INDEPTH: FRIENDLY FIRE
Statements issued by Majors William Umbach and Harry Schmidt
CBC News Online | Updated October 22, 2003
Here are key excerpts from statements issued by two U.S. fighter pilots involved in the accidental bombing in Afghanistan that killed four Canadian soldiers and injured eight others in April.
Maj. William Umbach, the flight leader:
U.S. Air Force pilot, Maj. William Umbach, leaves his Article 32 hearing, Tuesday Jan. 21, 2003, at Barksdale Air Force Base, La. (AP Photo/Tony Gutierrez)
"Sgt. Mark Leger, Cpl. Ainsworth Dyer, Pte. Nathan Smith, Pte. Richard Green, Sgt. Loren Ford, Master Cpl. Curtis Hollister, Master Cpl. Stanley Clarke, Cpl. Rene Paquette, Cpl. Brett Perry, Cpl. Brian DeCaire, Cpl. Shane Brennan, Pte. Norman Link: I want to address your family and your friends.
"I want to address your family and your friends. I fear that any words of mine will be weak because nothing that anyone can do can undo what happened. I know that I will never understand the depth of your grief. I also know that those lost and injured were good men who loved their country and heard the call of duty to preserve freedom for all of us."
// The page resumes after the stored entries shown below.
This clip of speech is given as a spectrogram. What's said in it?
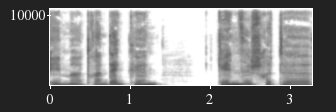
Immer dran denken. Gänseschritte.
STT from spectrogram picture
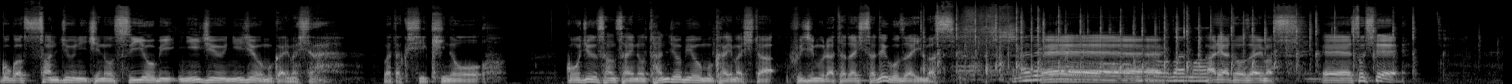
5月30日の水曜日22時を迎えました。私昨日53歳の誕生日を迎えました藤村忠久でございます。えーございます。ありがとうございます、えーそして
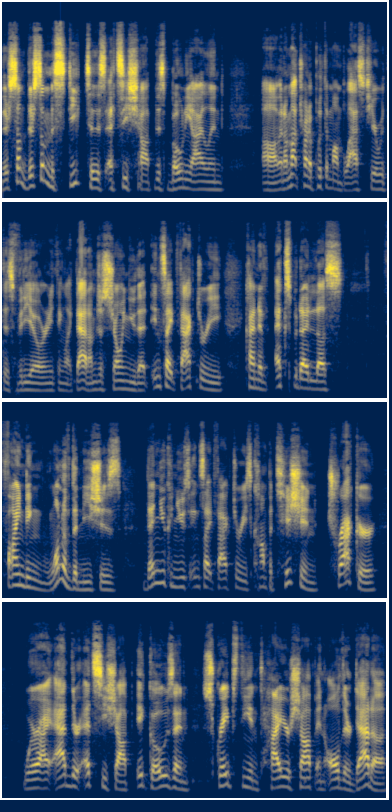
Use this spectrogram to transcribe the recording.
there's some there's some mystique to this Etsy shop, this Boney Island. Um, and I'm not trying to put them on blast here with this video or anything like that. I'm just showing you that Insight Factory kind of expedited us finding one of the niches, then you can use Insight Factory's competition tracker where I add their Etsy shop. It goes and scrapes the entire shop and all their data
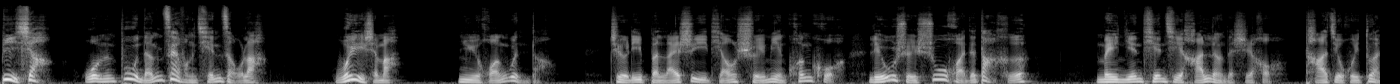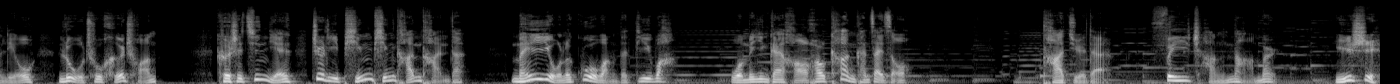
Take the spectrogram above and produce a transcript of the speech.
陛下，我们不能再往前走了。”为什么？女皇问道。“这里本来是一条水面宽阔、流水舒缓的大河，每年天气寒冷的时候，它就会断流，露出河床。可是今年这里平平坦坦的，没有了过往的低洼。”我们应该好好看看再走。他觉得非常纳闷儿，于是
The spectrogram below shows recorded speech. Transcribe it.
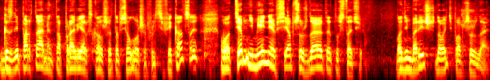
Госдепартамент опроверг, сказал, что это все ложь и фальсификации. Вот, тем не менее, все обсуждают эту статью. Владимир Борисович, давайте пообсуждаем.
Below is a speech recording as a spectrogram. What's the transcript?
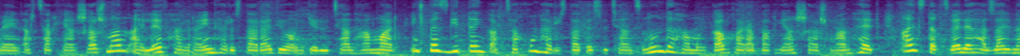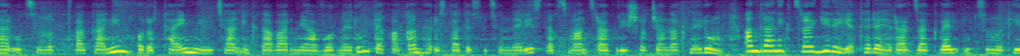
միայն Արցախյան շարժման, այլև հանրային հեռուստարադիո ընկերության համար։ Ինչպես գիտենք, Արցախում հեռուստատեսության ծնունդը համընկավ Ղարաբաղյան շարժման հետ։ Այն ստեղծվել է 1988 թվականին խորհրդային միության ինքնավար միավորներում տեղական հեռուստատեսությունների ստեղծման ծրագրի շրջանակներում։ Անդրանիկ ծրագիրը եթեր է հերարձակվել 88-ի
"They have earned the highest praise: they were patriots, they were true heroes. Know that my family and I hold you all in our hearts. I pray that God will help you in your anguish ... not a day has passed that I have not thought of that night: in the sky, in the darkness and all that has happened since. I deeply regret that this terrible accident has occurred."
"Maj. Schmidt and I were doing our best to protect ourselves in a situation where we honestly believed we were under attack. I hope and pray for your understanding and forgiveness, and that all of the factors that contributed to this tragedy will be made known and fixed so that neither pilots nor their brave brothers-in-arms on the ground are ever in this situation again. If I could turn back time, I would. But since I cannot, I want you to know that I am truly sorry."
U.S. Air Force pilot, Maj. Harry Schmidt, leaves his Article 32 hearing, Tuesday Jan. 21, 2003, at Barksdale Air Force Base, La. (AP Photo/Tony Gutierrez)
Maj. Harry Schmidt, the wingman, who dropped the bomb:
"I would like to say first and foremost that I sincerely regret the accident that occurred ... My heart goes out to the families of the men killed and injured in what can only be described as a tragic accident in `the fog of war'. The accident was truly unfortunate and I am sorry that it happened."
"I was called upon to make a perfect decision in a rapidly unfolding combat environment. I had to make that decision with what I now know, with the acuity of 20/20 hindsight, was imperfect information..."
"My perception was that we had been ambushed, as we had been briefed that Taliban were expected to use ambush tactics in and around Kandahar. I believed that the projectiles posed a real and present danger to our flight and specifically to my flight lead...
"While I was assigned to the 332 Aerospace Expeditionary Group, I was never alerted to the possibility of live-fire training being conducted in the war zone. Further, at no time prior to our mission on 17 April 2002 were we briefed of a live-fire exercise at Tarnak Farms or in the vicinity of Kandahar. Nor were we ever advised while airborne by the AWACS command and control platform, or any calls on the Guard frequency, that there was a live-fire exercise ongoing anywhere in the war zone. Because such an event in a combat area would have been so unusual and unexpected, information about such training would be the type of information we would note so that we could avoid it. This lack of information is the one link in the chain, which if corrected, would surely have avoided this accident...
"I attempted to use warning shots to suppress the threat but I was denied by bossman (the controller on the AWAC -- or Airbourne Warning and Control System -- aircraft). I finally communicated to bossman that I was engaging in self-defence because my flight lead was at risk of being shot down."
"Finally, I would like to tell the families of Sgt. Leger, Cpl. Dyer, Pte. Green and Pte. Smith that I am deeply sorry for what happened ... I will always regret what happened that night. Next, I apologize to each of the men I wounded ... I think about the men who were killed and the men who were injured. As a family man myself with a wife and two young boys, I can only imagine how difficult it is for they and their families to grapple with the fact that these men volunteered to serve their country and were killed in a wartime accident. I sincerely want them to know that my heart goes out to them and that I am truly sorry for their loss."
Source: Canadian Press